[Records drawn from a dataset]
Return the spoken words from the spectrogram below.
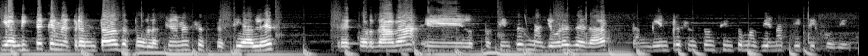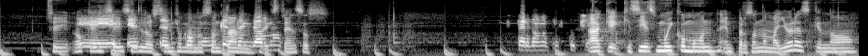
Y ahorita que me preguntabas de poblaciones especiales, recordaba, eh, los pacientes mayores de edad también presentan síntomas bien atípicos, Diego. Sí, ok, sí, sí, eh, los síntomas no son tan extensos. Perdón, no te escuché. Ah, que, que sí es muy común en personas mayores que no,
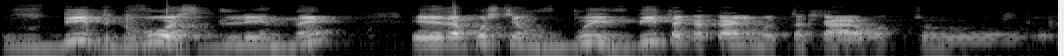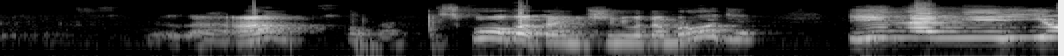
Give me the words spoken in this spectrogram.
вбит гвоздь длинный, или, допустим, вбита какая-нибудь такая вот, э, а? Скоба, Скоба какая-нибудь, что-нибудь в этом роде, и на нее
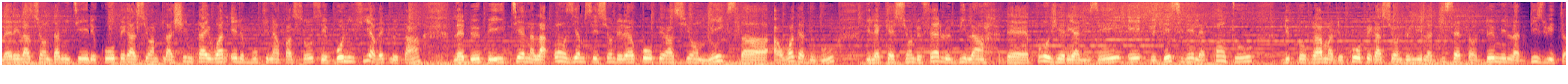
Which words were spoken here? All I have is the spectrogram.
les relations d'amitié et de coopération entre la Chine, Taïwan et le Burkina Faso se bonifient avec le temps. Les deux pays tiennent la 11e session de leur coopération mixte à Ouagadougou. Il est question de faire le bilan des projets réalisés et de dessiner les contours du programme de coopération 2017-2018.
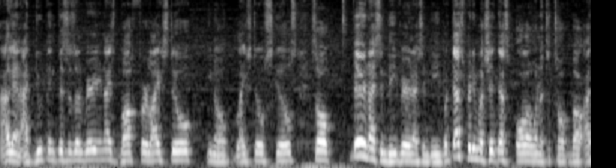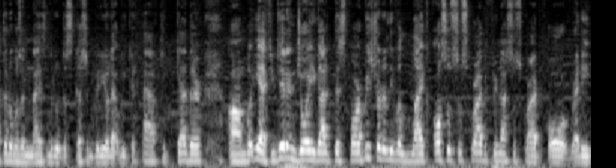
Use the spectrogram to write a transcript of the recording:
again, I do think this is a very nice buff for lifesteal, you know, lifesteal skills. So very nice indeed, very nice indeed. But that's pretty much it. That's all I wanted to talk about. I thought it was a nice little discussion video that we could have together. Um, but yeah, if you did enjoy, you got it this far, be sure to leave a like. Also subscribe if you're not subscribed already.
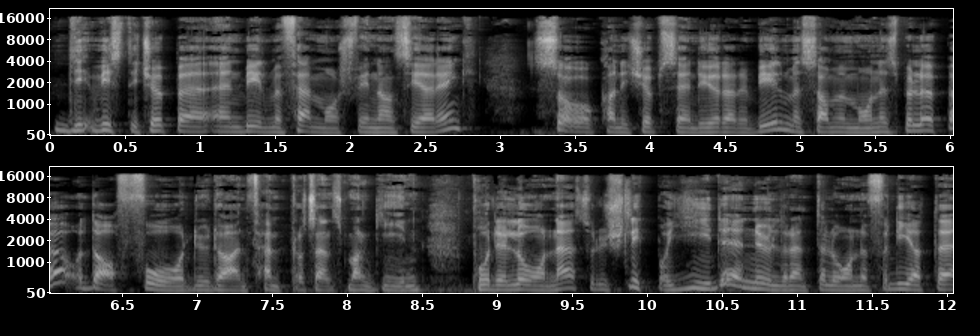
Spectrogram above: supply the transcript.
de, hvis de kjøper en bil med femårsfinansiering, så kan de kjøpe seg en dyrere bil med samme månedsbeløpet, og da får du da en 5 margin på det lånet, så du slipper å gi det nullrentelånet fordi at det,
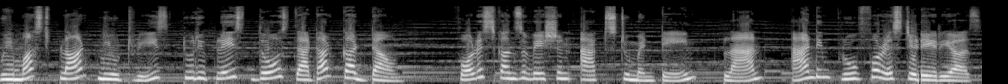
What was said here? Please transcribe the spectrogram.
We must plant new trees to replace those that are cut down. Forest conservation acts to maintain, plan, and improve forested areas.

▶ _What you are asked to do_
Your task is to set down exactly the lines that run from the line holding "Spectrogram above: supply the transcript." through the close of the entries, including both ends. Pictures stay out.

▶ _Task output_
Spectrogram above: supply the transcript.
de, hvis de kjøper en bil med femårsfinansiering, så kan de kjøpe seg en dyrere bil med samme månedsbeløpet, og da får du da en 5 margin på det lånet, så du slipper å gi det nullrentelånet fordi at det,
What was said here? Please transcribe the spectrogram.
We must plant new trees to replace those that are cut down. Forest conservation acts to maintain, plan, and improve forested areas.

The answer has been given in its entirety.